**ASSIGNMENT:**
Everything except the pictures should be printed exactly as it appears in the records.

**DATA PROVIDED:**

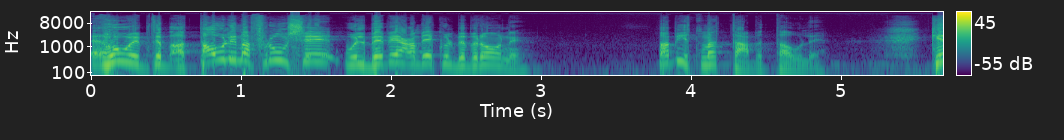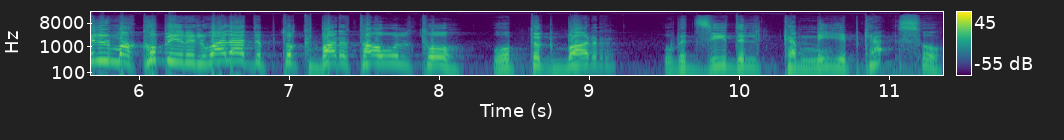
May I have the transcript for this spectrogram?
هو بتبقى الطاولة مفروشة والبيبي عم ياكل ببرونة. ما بيتمتع بالطاولة. كل ما كبر الولد بتكبر طاولته وبتكبر وبتزيد الكمية بكأسه.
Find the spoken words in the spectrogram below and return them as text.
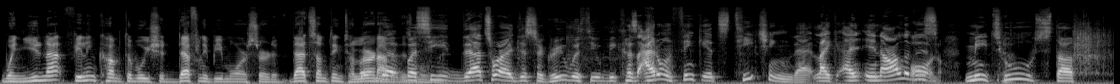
when you're not feeling comfortable, you should definitely be more assertive. That's something to learn out of but, this. but see, that's where I disagree with you because I don't think it's teaching that. Like I, in all of Oh, this no. Me Too stuff,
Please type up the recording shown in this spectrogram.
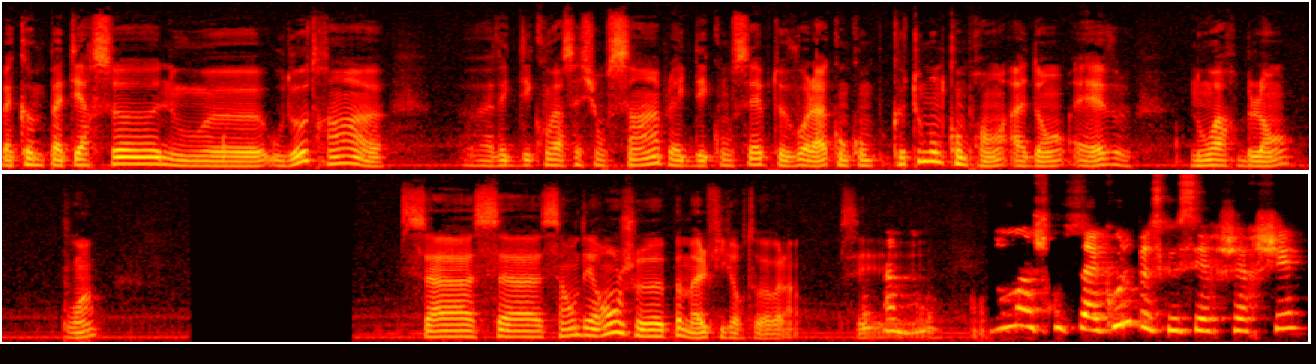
bah, comme Patterson ou, d'autres, hein, avec des conversations simples, avec des concepts voilà, qu'on comp- que tout le monde comprend. Adam, Ève, noir, blanc, point. Ça, ça, ça en dérange euh, pas mal, figure-toi. Voilà. Ah bon? Non, moi je trouve ça cool parce que c'est recherché.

**RESULT BELOW:**
May I have the transcript for this spectrogram?
هو بتبقى الطاولة مفروشة والبيبي عم ياكل ببرونة. ما بيتمتع بالطاولة. كل ما كبر الولد بتكبر طاولته وبتكبر وبتزيد الكمية بكأسه.
Find the spoken words in the spectrogram below and return them as text.
when you're not feeling comfortable, you should definitely be more assertive. That's something to learn out of but, this. but see, that's where I disagree with you because I don't think it's teaching that. Like I, in all of Oh, this no. Me Too stuff,
Please type up the recording shown in this spectrogram.
bah, comme Patterson ou, d'autres, hein, avec des conversations simples, avec des concepts voilà, qu'on comp- que tout le monde comprend. Adam, Ève, noir, blanc, point. Ça, ça, ça en dérange euh, pas mal, figure-toi. Voilà. Ah bon? Non, moi je trouve ça cool parce que c'est recherché.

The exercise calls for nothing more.